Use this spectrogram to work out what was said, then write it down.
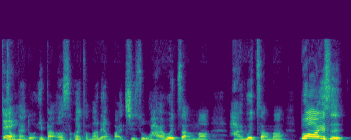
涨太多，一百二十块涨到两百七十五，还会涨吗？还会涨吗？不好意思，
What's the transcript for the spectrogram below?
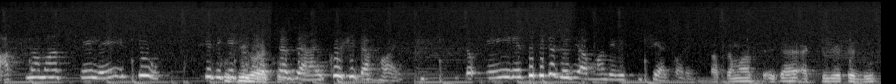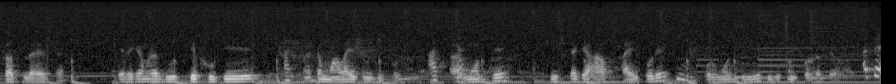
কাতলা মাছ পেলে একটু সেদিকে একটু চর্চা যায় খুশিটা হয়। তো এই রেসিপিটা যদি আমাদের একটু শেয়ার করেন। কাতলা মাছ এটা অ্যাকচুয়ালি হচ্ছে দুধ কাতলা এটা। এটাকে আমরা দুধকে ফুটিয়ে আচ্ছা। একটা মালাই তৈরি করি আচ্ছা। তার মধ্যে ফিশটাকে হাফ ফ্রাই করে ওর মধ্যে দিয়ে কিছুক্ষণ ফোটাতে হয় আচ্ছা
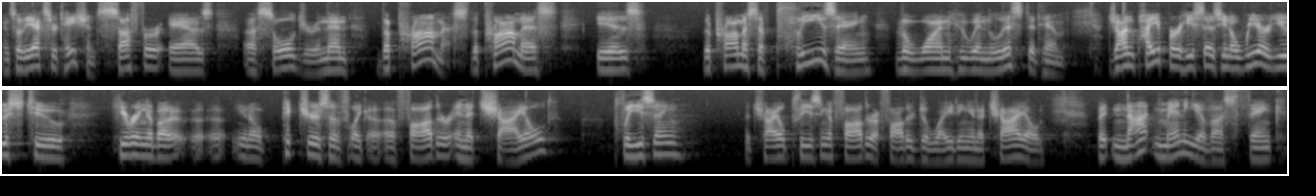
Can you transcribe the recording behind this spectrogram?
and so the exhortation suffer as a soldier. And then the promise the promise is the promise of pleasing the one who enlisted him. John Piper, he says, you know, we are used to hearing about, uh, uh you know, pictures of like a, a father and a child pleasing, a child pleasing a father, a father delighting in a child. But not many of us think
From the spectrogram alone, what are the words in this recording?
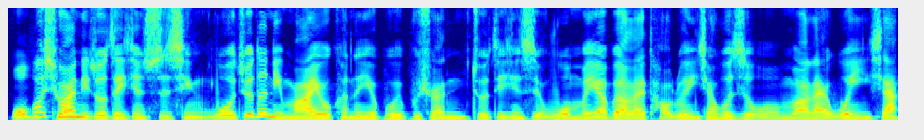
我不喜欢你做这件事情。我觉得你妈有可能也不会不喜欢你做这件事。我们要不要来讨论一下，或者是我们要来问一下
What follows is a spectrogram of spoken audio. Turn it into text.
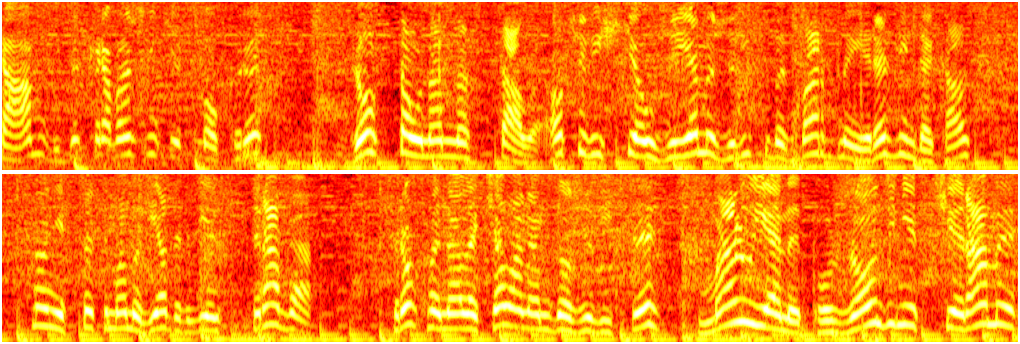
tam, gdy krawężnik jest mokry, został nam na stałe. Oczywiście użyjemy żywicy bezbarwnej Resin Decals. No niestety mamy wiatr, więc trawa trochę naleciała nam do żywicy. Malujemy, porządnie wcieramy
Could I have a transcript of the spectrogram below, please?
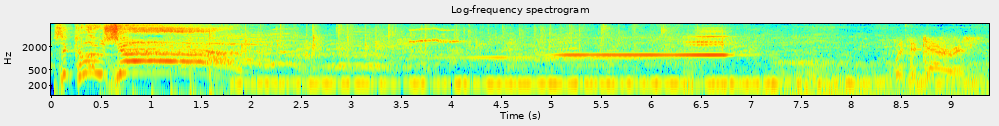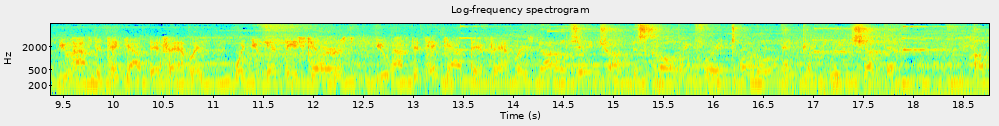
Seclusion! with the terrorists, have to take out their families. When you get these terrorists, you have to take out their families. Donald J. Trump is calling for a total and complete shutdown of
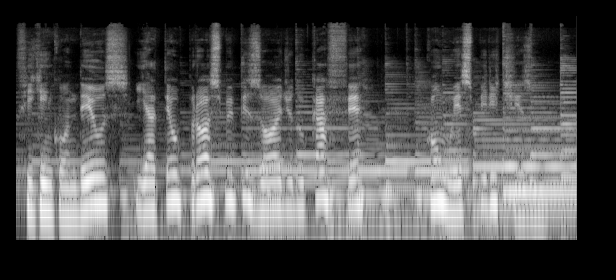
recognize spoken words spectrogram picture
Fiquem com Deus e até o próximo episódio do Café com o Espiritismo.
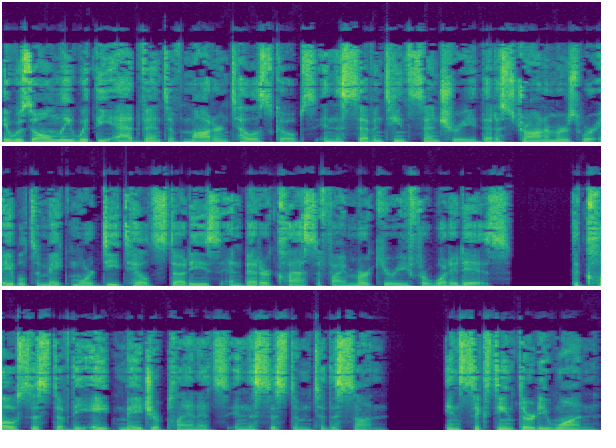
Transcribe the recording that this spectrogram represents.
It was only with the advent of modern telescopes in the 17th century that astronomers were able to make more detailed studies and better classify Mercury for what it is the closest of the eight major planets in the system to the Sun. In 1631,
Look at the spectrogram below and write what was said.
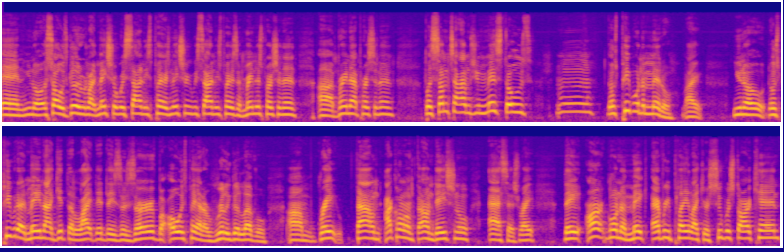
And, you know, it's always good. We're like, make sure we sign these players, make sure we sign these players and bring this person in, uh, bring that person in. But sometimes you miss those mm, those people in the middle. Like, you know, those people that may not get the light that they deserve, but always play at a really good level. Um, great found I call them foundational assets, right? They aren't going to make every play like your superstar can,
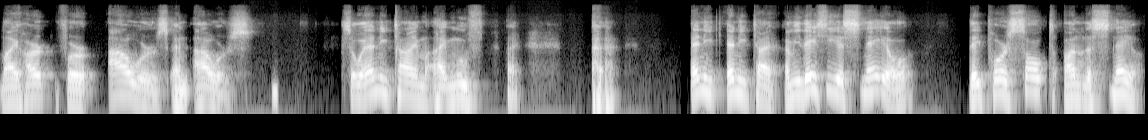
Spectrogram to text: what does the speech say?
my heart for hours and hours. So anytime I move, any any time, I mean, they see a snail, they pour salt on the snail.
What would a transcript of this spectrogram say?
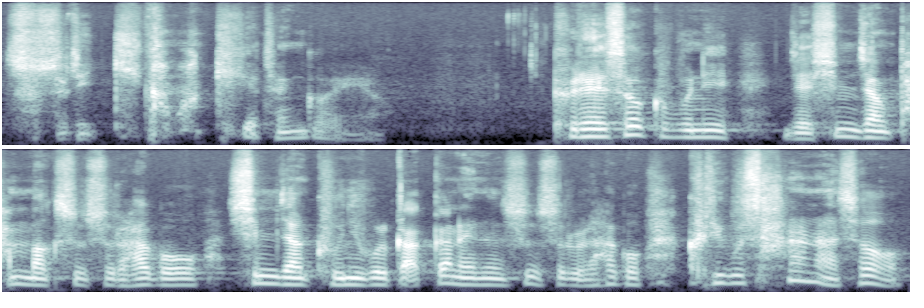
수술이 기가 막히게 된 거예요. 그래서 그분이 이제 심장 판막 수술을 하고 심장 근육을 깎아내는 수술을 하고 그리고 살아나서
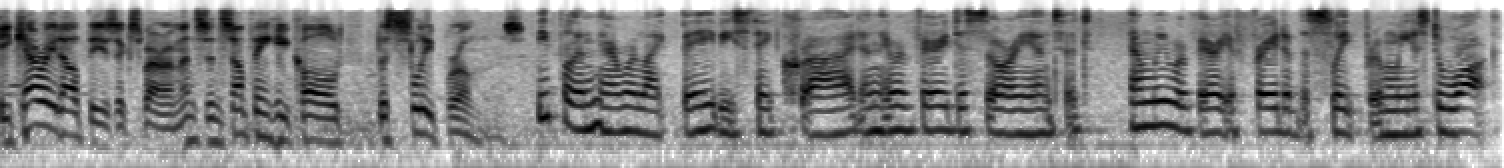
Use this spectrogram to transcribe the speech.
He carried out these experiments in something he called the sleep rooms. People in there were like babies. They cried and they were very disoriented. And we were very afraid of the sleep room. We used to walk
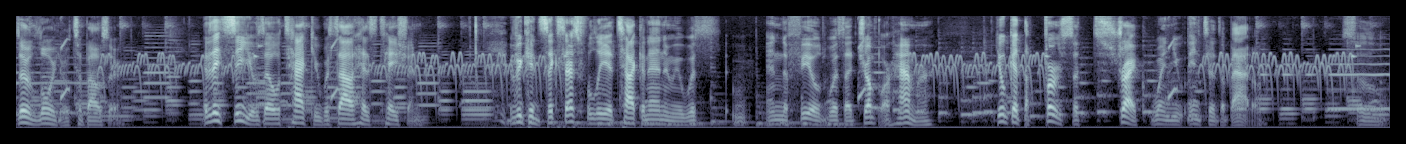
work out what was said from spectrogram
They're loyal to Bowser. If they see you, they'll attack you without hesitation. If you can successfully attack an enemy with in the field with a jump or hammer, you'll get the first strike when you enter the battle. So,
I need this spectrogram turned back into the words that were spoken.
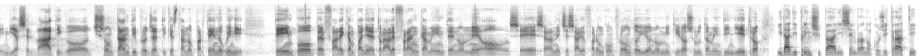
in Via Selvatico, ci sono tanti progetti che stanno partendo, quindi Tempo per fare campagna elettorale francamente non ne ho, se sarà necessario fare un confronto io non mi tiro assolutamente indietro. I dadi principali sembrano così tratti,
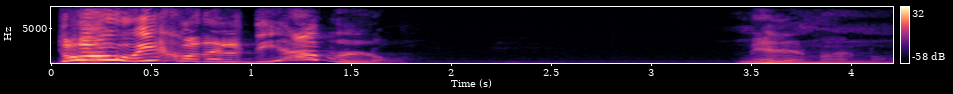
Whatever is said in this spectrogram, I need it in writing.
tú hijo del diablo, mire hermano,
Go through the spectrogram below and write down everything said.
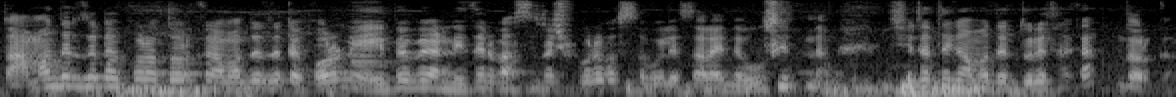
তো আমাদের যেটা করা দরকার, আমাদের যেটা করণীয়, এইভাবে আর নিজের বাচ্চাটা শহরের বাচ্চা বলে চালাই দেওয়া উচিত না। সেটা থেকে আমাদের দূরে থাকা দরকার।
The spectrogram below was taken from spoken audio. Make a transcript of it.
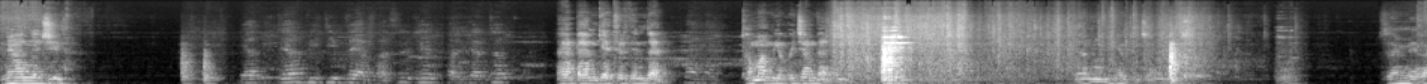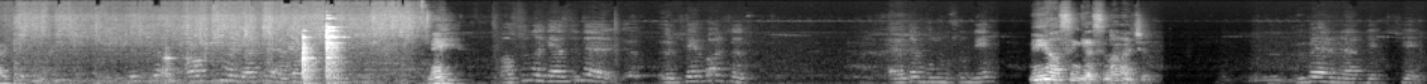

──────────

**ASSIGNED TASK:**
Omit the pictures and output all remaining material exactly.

**TASK SOLUTION:**
Use this spectrogram to work out what was said, then write it down.
涨太多，一百二十块涨到两百七十五，还会涨吗？还会涨吗？不好意思，
What's the transcript for the spectrogram below?
কাতলা মাছ পেলে একটু সেদিকে একটু চর্চা যায় খুশিটা হয়। তো এই রেসিপিটা যদি আমাদের একটু শেয়ার করেন। কাতলা মাছ এটা অ্যাকচুয়ালি হচ্ছে দুধ কাতলা এটা। এটাকে আমরা দুধকে ফুটিয়ে আচ্ছা। একটা মালাই তৈরি করি আচ্ছা। তার মধ্যে ফিশটাকে হাফ ফ্রাই করে ওর মধ্যে দিয়ে কিছুক্ষণ ফোটাতে হয় আচ্ছা
Can you transcribe the recording behind this spectrogram?
and so the exhortation suffer as a soldier. And then the promise the promise is the promise of pleasing the one who enlisted him. John Piper, he says, you know, we are used to hearing about, uh, uh you know, pictures of like a, a father and a child pleasing, a child pleasing a father, a father delighting in a child. But not many of us think
From the spectrogram alone, what are the words in this recording?
我不喜欢你做这件事情。我觉得你妈有可能也不会不喜欢你做这件事。我们要不要来讨论一下，或者是我们要来问一下
What follows is a spectrogram of spoken audio. Turn it into text.
tam, gdy krawężnik jest mokry, został nam na stałe. Oczywiście użyjemy żywicy bezbarwnej Resin Decals. No niestety mamy wiatr, więc trawa trochę naleciała nam do żywicy. Malujemy, porządnie wcieramy
Could I have a transcript of the spectrogram below, please?
Seclusion! with the terrorists, have to take out their families. When you get these terrorists, you have to take out their families. Donald J. Trump is calling for a total and complete shutdown of
recognize spoken words spectrogram picture
Fiquem com Deus e até o próximo episódio do Café com o Espiritismo.
Transcribe the recording that this spectrogram represents.
It was only with the advent of modern telescopes in the 17th century that astronomers were able to make more detailed studies and better classify Mercury for what it is the closest of the eight major planets in the system to the Sun. In 1631,
Look at the spectrogram below and write what was said.
And, you know, it's always good. We're like, make sure we sign these players, make sure we sign these players and bring this person in, uh, bring that person in. But sometimes you miss those mm, those people in the middle. Like, you know, those people that may not get the light that they deserve, but always play at a really good level. Um, great found I call them foundational assets, right? They aren't going to make every play like your superstar can,
Spectrogram to text: what does the speech say?
my heart for hours and hours. So anytime I move, any any time, I mean, they see a snail, they pour salt on the snail.
What would a transcript of this spectrogram say?
수술이 기가 막히게 된 거예요. 그래서 그분이 이제 심장 판막 수술을 하고 심장 근육을 깎아내는 수술을 하고 그리고 살아나서
Use this spectrogram to transcribe the speech.
He carried out these experiments in something he called the sleep rooms. People in there were like babies. They cried and they were very disoriented. And we were very afraid of the sleep room. We used to walk
work out what was said from spectrogram
They're loyal to Bowser. If they see you, they'll attack you without hesitation. If you can successfully attack an enemy with in the field with a jump or hammer, you'll get the first strike when you enter the battle. So,
I need this spectrogram turned back into the words that were spoken.
in Via Selvatico, ci sono tanti progetti che stanno partendo, quindi Tempo per fare campagna elettorale francamente non ne ho, se sarà necessario fare un confronto io non mi tiro assolutamente indietro. I dadi principali sembrano così tratti,
Whatever is said in this spectrogram, I need it in writing.
tú hijo del diablo, mire hermano,
Go through the spectrogram below and write down everything said.
তো আমাদের যেটা করা দরকার, আমাদের যেটা করণীয়, এইভাবে আর নিজের বাচ্চাটা শহরের বাচ্চা বলে চালাই দেওয়া উচিত না। সেটা থেকে আমাদের দূরে থাকা দরকার।
The spectrogram below was taken from spoken audio. Make a transcript of it.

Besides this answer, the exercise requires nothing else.